‘‘Southern Maryland Christian Academy is not in a position to read through its policies and procedures with each prospective SMCA parent,” Gaines wrote. ‘‘To ensure SMCA parents have read such policies and procedures and have weighed in their mind that they will be able to abide by SMCA’s standards we require a signed statement from the parent. ... The signed statement stands on its own and is excellent proof that Jayce’s parents knew full well what SMCA’s standards were prior to enrolling.”
But what Brown said she signed did not mention the student handbook policies, which is where the dress code is found.
The statement every parent is required to sign, according to the letter from Gaines, reads, ‘‘By signing below I acknowledge I⁄we have read, understand and are bound by all SMCA policies as noted by the contractual agreement. I⁄we have also read the Statement of Cooperation, and by signing, [are] in agreement to the terms therein.”
But nowhere in the Contractual Agreement and the Statement of Cooperation provided to the Maryland Independent by Brown does it require parents to agree to the dress code.
More than a month after school began, Brown said she still has not received or been asked to sign a copy of the dress code. However, the complete handbook, which includes the dress code, is available on the school’s Web site.
O’Neal has written two letters to the school demanding that Jayce be allowed to keep his hairstyle or legal action will be taken.
‘‘My clients will not cut their child’s African locks. They are a symbol of his ancestral heritage. Nor will they withdraw his enrollment,” she wrote in a letter to the school. ‘‘Assuming the registration form makes some vague reference to the policy at issue, which it does not, the fact remains that the policy is illegal.”
O’Neal also wrote that she has done some investigating, and several other students in the school who are not black ‘‘far exceed the stated policy.
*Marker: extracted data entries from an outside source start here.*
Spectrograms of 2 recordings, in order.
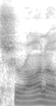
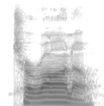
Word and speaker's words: Toronto: I just said Toronto like someone who isn't from the city. Sorry, Toronto, not Toronto. It's a silent T at the end.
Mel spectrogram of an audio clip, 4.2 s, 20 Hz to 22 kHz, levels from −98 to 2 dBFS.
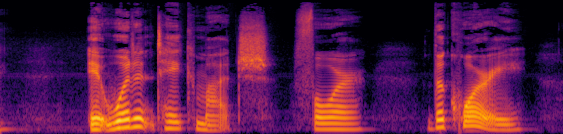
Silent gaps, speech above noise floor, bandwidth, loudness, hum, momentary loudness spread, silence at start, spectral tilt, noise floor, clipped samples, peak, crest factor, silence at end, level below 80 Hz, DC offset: none; 39 dB; 18 kHz; -20 LUFS; none; 13 LU; 0 s; -4.5 dB/octave; -58 dBFS; under 0.1%; 0 dBFS; 20 dB; 0.35 s; -76 dBFS; under 0.1%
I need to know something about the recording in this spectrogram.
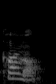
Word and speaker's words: caramel: How do you pronounce caramel? With 2 syllables, with 3 syllables. I would have to say with 2 syllables, caramel. A lot of people say caramel, but I would have to say caramel. Never say caramel.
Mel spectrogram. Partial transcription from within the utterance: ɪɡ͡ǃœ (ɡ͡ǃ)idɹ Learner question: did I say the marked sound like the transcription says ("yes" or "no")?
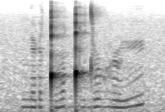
yes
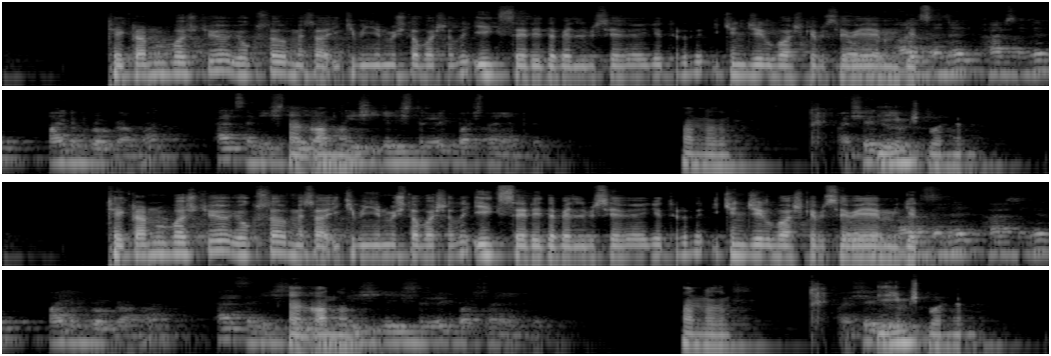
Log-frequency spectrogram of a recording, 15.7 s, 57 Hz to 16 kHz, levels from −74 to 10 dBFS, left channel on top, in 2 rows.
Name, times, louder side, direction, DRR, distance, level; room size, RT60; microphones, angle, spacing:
voice 1, 0.8-6.9 10.0-10.6 12.9-13.3 13.9-14.0 14.4-15.2, right 2 dB, 60° right, 12 dB, 1.1 m, -26 dB
sound 1, 0.9-3.9, right 1 dB, 15° right, 5.9 m, -47 dB
voice 2, 6.3-7.9 8.2-9.1 9.4-11.9 14.1-14.7, equal, 70° left, 4 dB, 5.0 m, -33 dB
28.5 x 25.5 x 4.2 m, 0.73 s
head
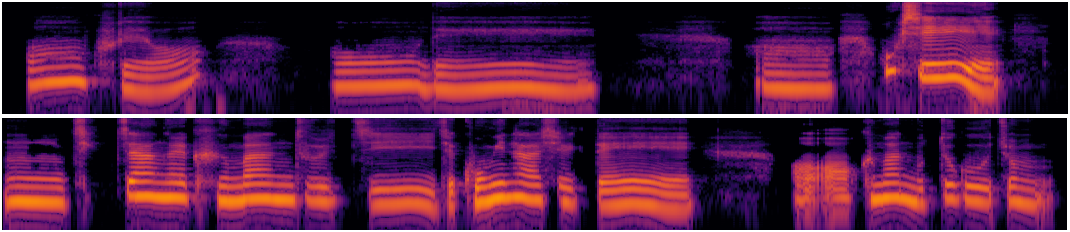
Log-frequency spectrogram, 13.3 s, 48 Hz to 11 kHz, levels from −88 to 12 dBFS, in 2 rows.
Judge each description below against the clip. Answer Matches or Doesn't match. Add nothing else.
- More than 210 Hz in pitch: Doesn't match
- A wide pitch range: Doesn't match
This finding compels but one conclusion — the Browns’ son has been singled-out for expulsion simply because he is African-American.”
While all this drama unfolds and the 3-year old’s enrollment at SMCA hangs in the balance, Brown said Jayce wakes up every morning asking, ‘‘Do I get to see Miss Lonfontant today?” — referring to his teacher at the school.
And Brown said she doesn’t have the heart to tell him yet that someday very soon he might have to go to a different school.
‘‘If you call yourself a Christian school, then you are supposed to accept everyone, no matter the race or culture,” she said. ‘‘He loves it there. I don’t want to traumatize a 3-year-old based on someone’s ignorance.”
E-mail Jacqueline Rabe at firstname.lastname@example.org.